In case the private companies join the pool in a big way, then the size of the pool will be increased and even the government’s participation may come down in the future. As of now, PSU insurers are giving Rs 750 crore and the government is contributing Rs 750 crore to the pool which will be having a total size of Rs 1,500 crore.
“We are working on issuance of bonds for raising capital for the pool. Let us see how does it work. The idea was to reduce our dependence on government for providing capacity to the pool over a period of time,” he said. The signing ceremony with all the stakeholders for the official announcement of pool becoming operational may happen any time now.
The nuclear pool will not be the largest pool in the country managed by GIC Re as there are other pools which are bigger in size. Terrorism pool has reached Rs 4,500 crore now.

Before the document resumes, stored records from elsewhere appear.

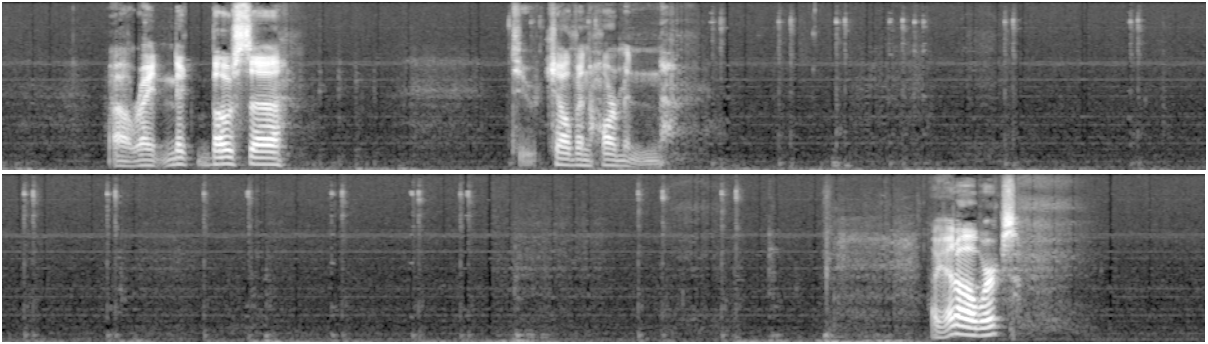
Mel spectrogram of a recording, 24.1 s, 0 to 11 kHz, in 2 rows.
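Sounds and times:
computer mouse and keyboard clicks: 0:07.1 - 0:09.4, 0:10.0 - 0:10.3, 0:11.2 - 0:11.6, 0:12.2 - 0:12.5, 0:18.4 - 0:20.4.

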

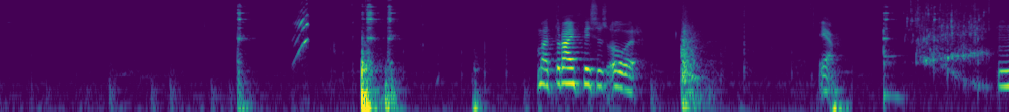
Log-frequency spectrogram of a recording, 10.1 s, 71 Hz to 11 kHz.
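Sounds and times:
short rising squeak: 0:02.9 - 0:03.1.

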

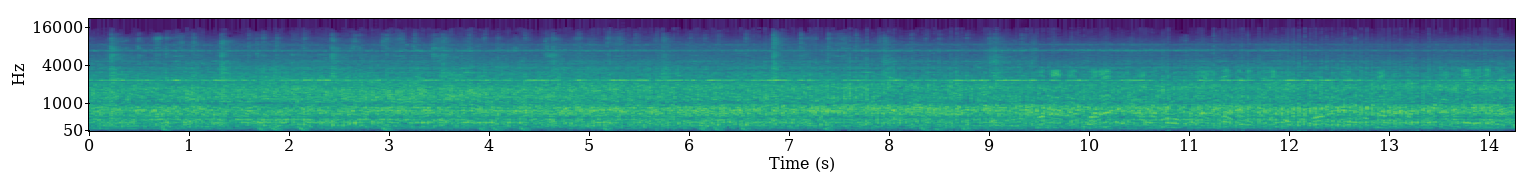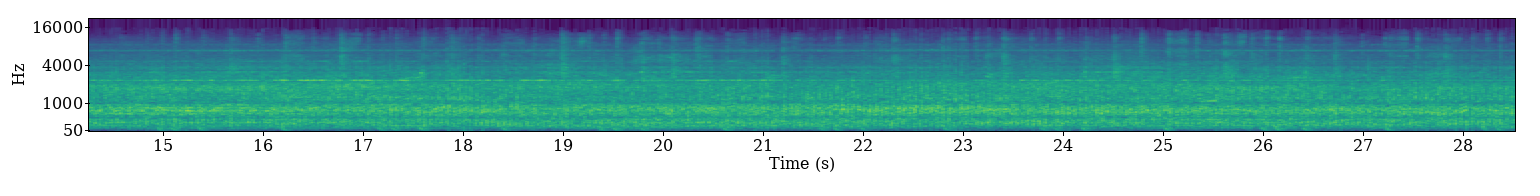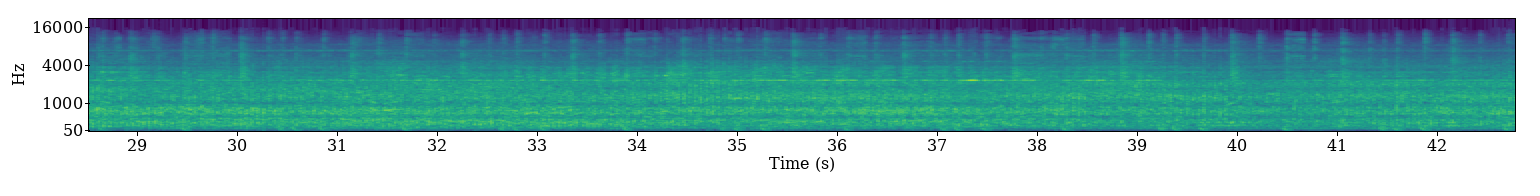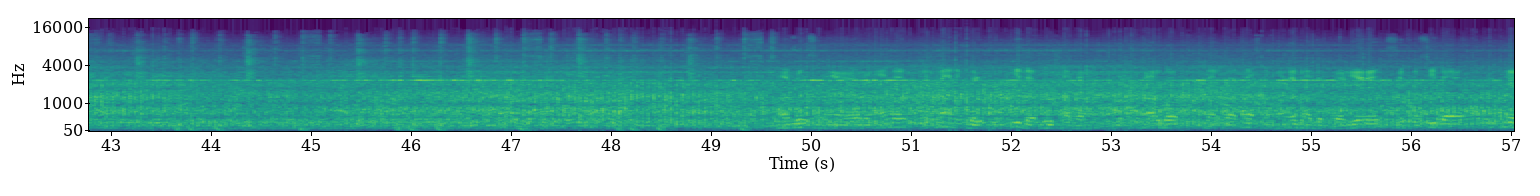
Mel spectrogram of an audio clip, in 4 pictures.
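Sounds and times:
helicopter rotor chop: 0:00.0 - 0:57.0
high turbine whine: 0:00.0 - 0:57.0.

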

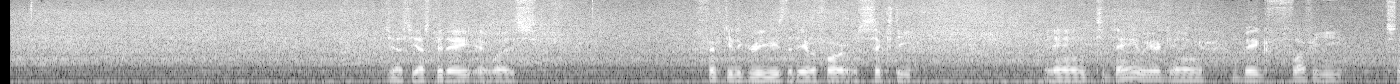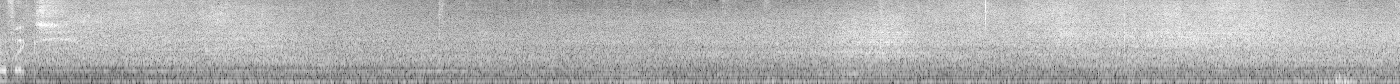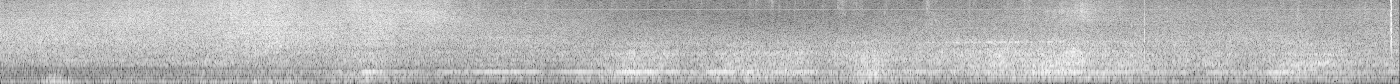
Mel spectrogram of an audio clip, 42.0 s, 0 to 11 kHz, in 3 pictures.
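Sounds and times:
engine hum: 0:01.6 - 0:42.0
vehicle rushing past: 0:02.5 - 0:42.0.

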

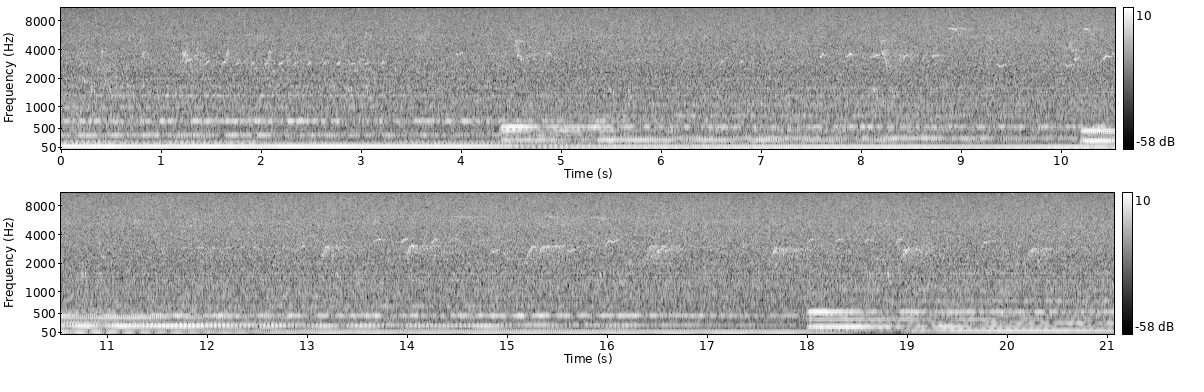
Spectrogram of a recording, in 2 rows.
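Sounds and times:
slow held chords music: 0:00.0 - 0:21.0.

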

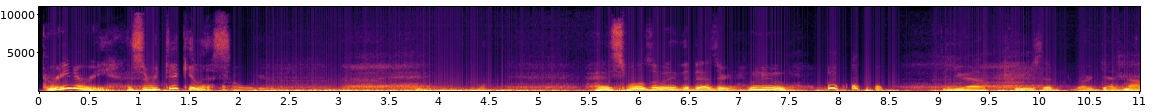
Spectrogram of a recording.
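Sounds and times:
wind buffeting microphone: 0:00.2 - 0:11.0.

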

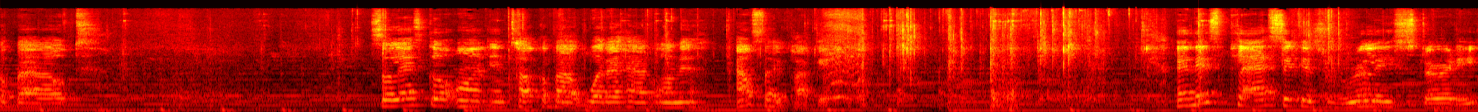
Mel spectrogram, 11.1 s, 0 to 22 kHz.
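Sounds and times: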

It had started with a small size of Rs 500 crore. “Even though the government has promised to contribute Rs 750 crore for the nuclear pool, still we will find ways to reduce dependence on them,” Roy said.
The origin of the nuclear insurance pool can be traced back to the passing of the Civil Liability for Nuclear Damage Act 2010 by Parliament. This brought third party liabilities following nuclear events under its ambit. The objective of forming the nuclear pool is to ensure availability of appropriate insurance cover to meet the requirements as stipulated in the Civil Nuclear Liability Act 2010.